How to Deliver the Disaster-Resilient Infrastructure that Asia Needs

Disaster resilient infrastructure will create economic benefits while decreasing suffering. Photo: ADB
Disaster resilient infrastructure will create economic benefits while decreasing suffering. Photo: ADB

By Steven Goldfinch

Governments in Asia and the Pacific should consider the direct and indirect benefits of resilient infrastructure, including losses avoided and economic and development benefits even when disaster doesn’t strike.

Droughts, storms, heatwaves, floods, and other impacts are becoming increasingly complex and more difficult to manage. If left unchecked, they will erode development progress made in recent decades and create a future that is increasingly uncertain and deeply unequal.

 In urban areas, exposure to climate and geophysical hazards, such as earthquakes and volcanic eruptions, are already widespread across Asia and the Pacific. Between 2004 and 2020, developing countries in Asia incurred losses of over $500 billion from disasters, affecting 2.1 billion people. The World Meteorological Organization reported in 2021 that the number of weather-related disasters has increased by a factor of five over a 50-year period (1970-2019), driven by climate change, more extreme weather, and improved reporting.

Potential losses due to earthquakes also rise as the concentration of economic activity increases in exposed areas.

Against the backdrop of increasing risk is a recognition that Asia and the Pacific needs to invest $26 trillion from 2016 to 2030, in infrastructure, or $1.7 trillion a year, to maintain its growth momentum, eradicate poverty, and respond to climate change. Of total climate-adjusted investment needs over 2016–2030, $14.7 trillion will be for power and $8.4 trillion for transport, according to an assessment by ADB.

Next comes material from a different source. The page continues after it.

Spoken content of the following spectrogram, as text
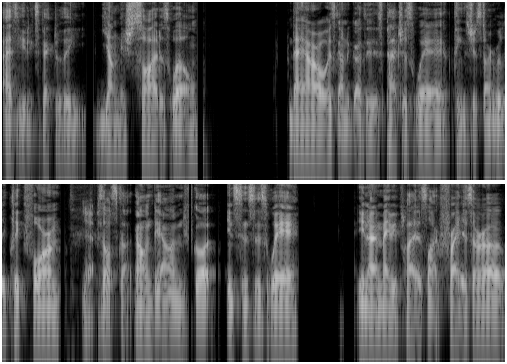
as you'd expect with a youngish side as well, they are always going to go through these patches where things just don't really click for them. Yeah. Results start going down. You've got instances where, you know, maybe players like Fraser are,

Governments need to act now to invest in risk-informed infrastructure. Bearing in mind that infrastructure can have a long lifespan,  investments in resilient infrastructure will be critical in shaping economic and environmental sustainability. There is growing evidence that low-carbon and resilient investments can deliver stronger economic returns than traditional spending alternatives. But how, where, and when these investments are made will be a determining factor in the region’s resilience to disaster and climate risk.

For Asia and the Pacific to achieve its sustainable development aspirations, it’s time to re-think the current approach to infrastructure.

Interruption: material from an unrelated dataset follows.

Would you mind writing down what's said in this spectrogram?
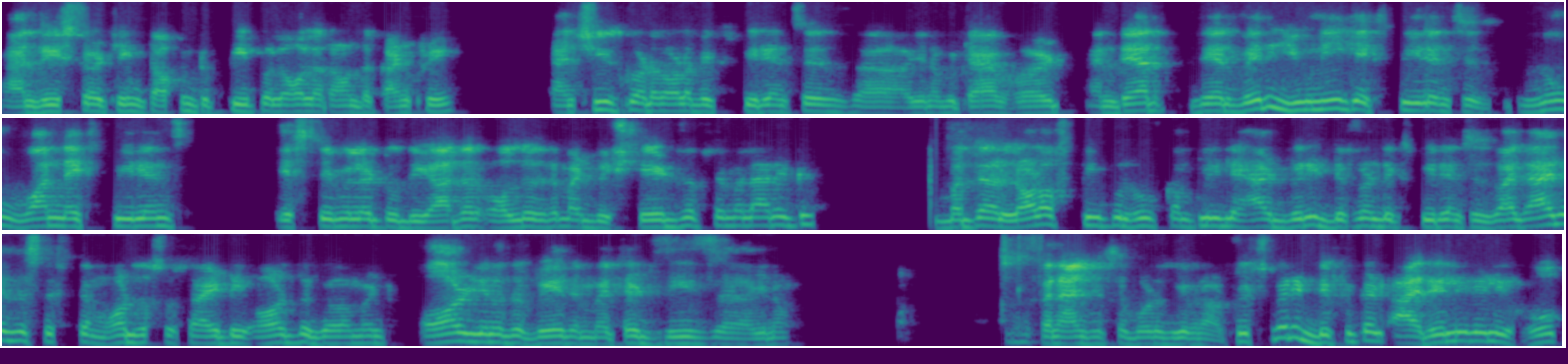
and researching, talking to people all around the country and she's got a lot of experiences uh, you know which i have heard. And they're they're very unique experiences. No one experience is similar to the other although there might be shades of similarity. But there are a lot of people who completely had very different experiences by either the system or the society or the government or you know the way the methods these uh, you know financial support is given out. It's very difficult. I really really hope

Examining these three areas will help governments reduce disaster risk to infrastructure while reducing potential risk from infrastructure downstream, leading to more resilient services:

Understand and account for the benefits of resilience more fully. This means moving beyond a narrow consideration of disaster risk in planning and prioritization of infrastructure investments at the asset level to consider systems’ or users’ resilience. There is a need to assess the benefits of the investment not only in terms of the potential to reduce disaster losses, but also consider enhanced economic development, and wider co-benefits including in social development.

Improve risk information. There is a clear gap between the ‘global’ case for resilient infrastructure and the realities at the local level.  Insufficient data and a limited understanding of current and future risk can result in an under-investment in resilience, where higher capital or operational costs are perceived to exceed intangible, long-term, and uncertain benefits of infrastructure that is resilient to disasters. Enhanced decision making requires more spatially granular information on risk, accounting for future demographic, economic and climate scenarios, and expressed in relevant socio-economic terms.

Enhance coordination across decision makers. Recognizing the interconnected nature of infrastructure systems across spatial, sectoral, economic and societal areas can improve outcomes. Early coordination between sectors, owners and operators provides an opportunity to create a shared vision for resilience objectives and build a common understanding of relevant hazards and their impacts. Investment decisions taken at a cross-sectoral level can give a better consideration to system-wide costs and benefits, including those which cross spatial and sectoral boundaries.

There is a need to advance practical and risk-informed solutions to strengthen resilience across the infrastructure cycle from planning and designing, to financing, operation and maintenance, and scalability. 

Integrating disaster and climate resilience into infrastructure planning enables decision makers to take a broader view of how disaster risk and climate change will affect future infrastructure needs. They can then design investments that address interconnections and increase resilience in a way that cannot be achieved by looking at projects in isolation.

The starting point is to take a new approach to assessing infrastructure investments, including critically looking at traditional cost-benefit analysis and related models to take account more fully of the risks and benefits of resilience. 

 For Asia and the Pacific to achieve its sustainable development aspirations, it’s time to re-think the current approach to infrastructure.

This requires greater consideration of the direct and indirect benefits of resilient infrastructure in planning and investment decisions, factoring in avoided losses after a disaster, as well as economic and the development co-benefits that occur in the absence of a disaster.